Xiaonan Shan observes Guangxia Feng working on the operando reflection interference microscope inside a glove box. Photo: University of Houston.
Xiaonan Shan observes Guangxia Feng working on the operando reflection interference microscope inside a glove box. Photo: University of Houston.

Lithium-ion batteries have transformed everyday lives – being used for everything from smartphones to electric vehicles to energy storage. As more portable electronic devices, electric vehicles and large-scale grid implementations come online, the demand for higher-energy-density batteries that are safe and affordable continues to grow.

Now, a research team at the University of Houston (UH), in collaboration with researchers from the Pacific Northwest National Laboratory and the US Army Research Laboratory, has developed an operando reflection interference microscope (RIM) that provides a better understanding of how batteries work. This understanding could have significant implications for the next generation of batteries.

“We have achieved real-time visualization of solid electrolyte interphase (SEI) dynamics for the first time,” said Xiaonan Shan, assistant professor of electrical and computer engineering at UH’s Cullen College of Engineering and corresponding author of a paper on this work in Nature Nanotechnology. “This provides key insight into the rational design of interphases, a battery component that has been the least understood and most challenging barrier to developing electrolytes for future batteries.”

The highly sensitive microscope allows researchers to study the SEI layer, which is an extremely thin and fragile layer on the surface of battery electrodes that determines battery performance. Its chemical composition and morphology are continuously changing – making it a challenge to study.

“A dynamic, non-invasive and high sensitivity operando imaging tool is required to understand the formation and evolution of SEI. Such a technique, capable of direct probing SEI, has been rare and highly desirable,” said Yan Yao, professor of electrical and computer engineering at UH and a co-corresponding author who has worked with Shan on this project for the past four years.

“We have now demonstrated that RIM is the first of its kind to provide critical insight into the working mechanism of the SEI layer and help design better high-performance batteries,” said Yao, who is also the principal investigator of the Texas Center for Superconductivity at the University of Houston.

The research team applied the principle of interference reflection microscopy to this project, in which the light beam – centered at 600nm with a spectrum width of about 10nm – was directed towards the electrodes and SEI layers, and reflected.
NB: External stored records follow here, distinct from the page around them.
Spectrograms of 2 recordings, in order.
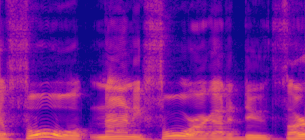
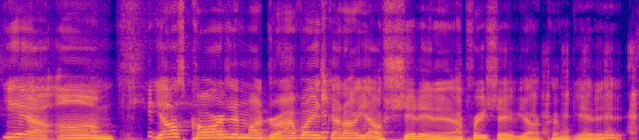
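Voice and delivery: higher, louder fake-polite message; voicemail voice; 4 semitones higher, 6 dB louder than usual. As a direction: leave a loud, overly polite voicemail. Mock voicemail to neighbours.

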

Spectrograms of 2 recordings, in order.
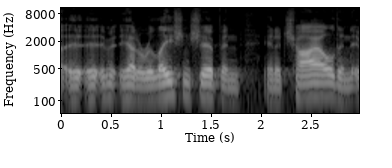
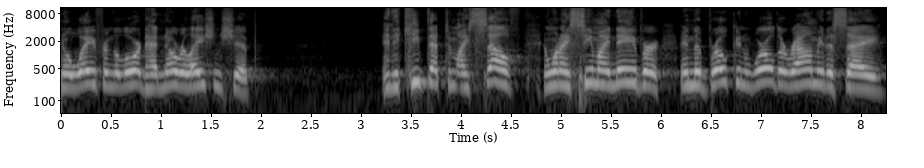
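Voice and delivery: loud, high, fervent preaching; preaching at full force; 13 semitones higher, 9 dB louder than usual. Acted. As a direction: preach it out to the whole hall, much higher and louder.

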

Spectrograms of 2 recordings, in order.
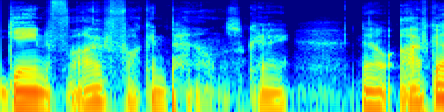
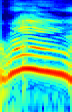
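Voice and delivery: high cheer; 11 dB louder than usual. Retold or imitated. Cheering as the nail flies.

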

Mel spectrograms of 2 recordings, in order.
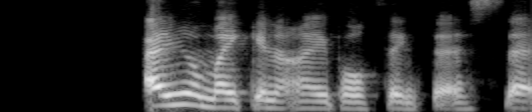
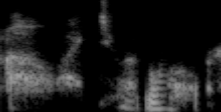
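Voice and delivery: whisper; 25 dB quieter than usual. Real, not acted. Aside whisper about the dog.

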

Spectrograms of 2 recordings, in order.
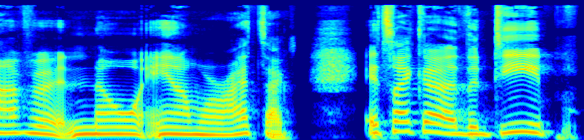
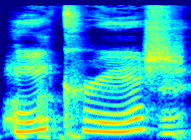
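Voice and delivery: put-on creepy old man; 4 semitones higher than usual. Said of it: "like the old creepy guy in Family Guy".

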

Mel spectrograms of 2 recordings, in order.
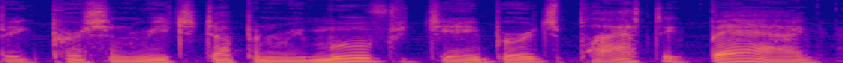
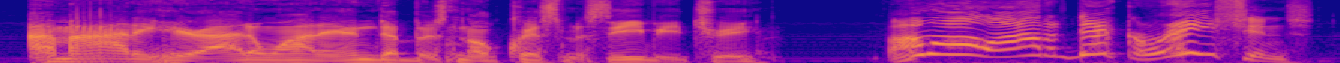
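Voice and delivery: loud, rushed critter voices; hurried fleeing animals; 7 dB louder than usual. Acted. Forest friends bolt as the family returns, loud and rushed. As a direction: animals scrambling off. Squirrel and Jaybird flee.

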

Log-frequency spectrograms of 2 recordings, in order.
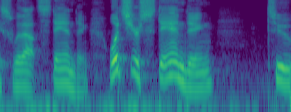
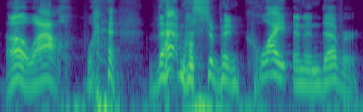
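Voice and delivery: mock-impressed, louder, with a laugh; sarcastic wow; 5 dB louder than usual. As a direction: feign amazement, laughing at him. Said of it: "The arbitrator would be like".

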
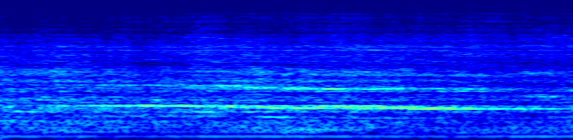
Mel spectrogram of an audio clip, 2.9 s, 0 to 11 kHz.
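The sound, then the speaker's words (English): A distributed power locomotive placed mid-train runs wide open at full throttle, pulling its part of freight train QO26, a long train of truck trailers moving by rail. A constant loud droning rumble with a sustained whining tone on top, without any talking. “That DP unit is not idling anymore. He's running wide open, pulling his part of QO26.”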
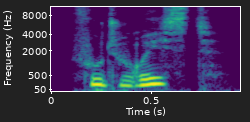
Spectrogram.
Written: futurist

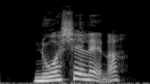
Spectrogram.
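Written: NORDSJÆLLÆNDER

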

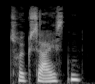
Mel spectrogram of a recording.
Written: trykseksten

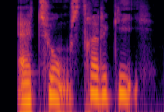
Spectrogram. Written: atomstrategi

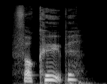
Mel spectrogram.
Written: forkøbe

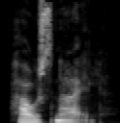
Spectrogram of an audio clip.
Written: HAVSNEGLE

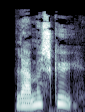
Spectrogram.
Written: LAMMESKYER

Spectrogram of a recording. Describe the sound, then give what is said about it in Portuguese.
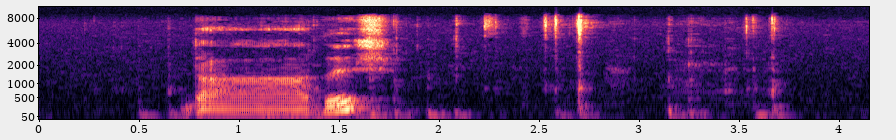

The collected optical intensity contains interference signals between the different layers, which carry important information about the evolution process of SEI and allow the researchers to observe the entire reaction process.

“The RIM is very sensitive to surface variations, which enables us to monitor the same location with large-scale high spatial and temporal resolution,” said UH graduate student Guangxia Feng, who performed much of the experimental work on the project.

The researchers note that most battery researchers currently study the SEI using cryo-electron microscopes, which can only take one picture at a certain time and cannot continuously track changes at the same location.

“I wanted to approach energy research from a different angle by adapting and developing new characterization and imaging methods which provide new information to understand the reaction mechanism in energy-conversion processes,” said Shan, who specializes in developing imaging techniques and spectrometry techniques to study electrochemical reactions in energy storage and conversions. This new imaging technique could also be applied to other state-of-the-art energy-storage systems.

Feng, who earned a PhD in electrical engineering from UH in 2022, plans to pursue further research in the growing field of battery technology. “To realize the next generation of batteries, it is essential to understand the reaction mechanisms and novel materials,” she said, adding that developing higher-energy batteries also benefits the environment. “I have always wanted to be a scientist because they can make great things happen for people and change the world for the better.”

This story is adapted from material from the University of Houston, with editorial changes made by Materials Today. The views expressed in this article do not necessarily represent those of Elsevier. Link to original source.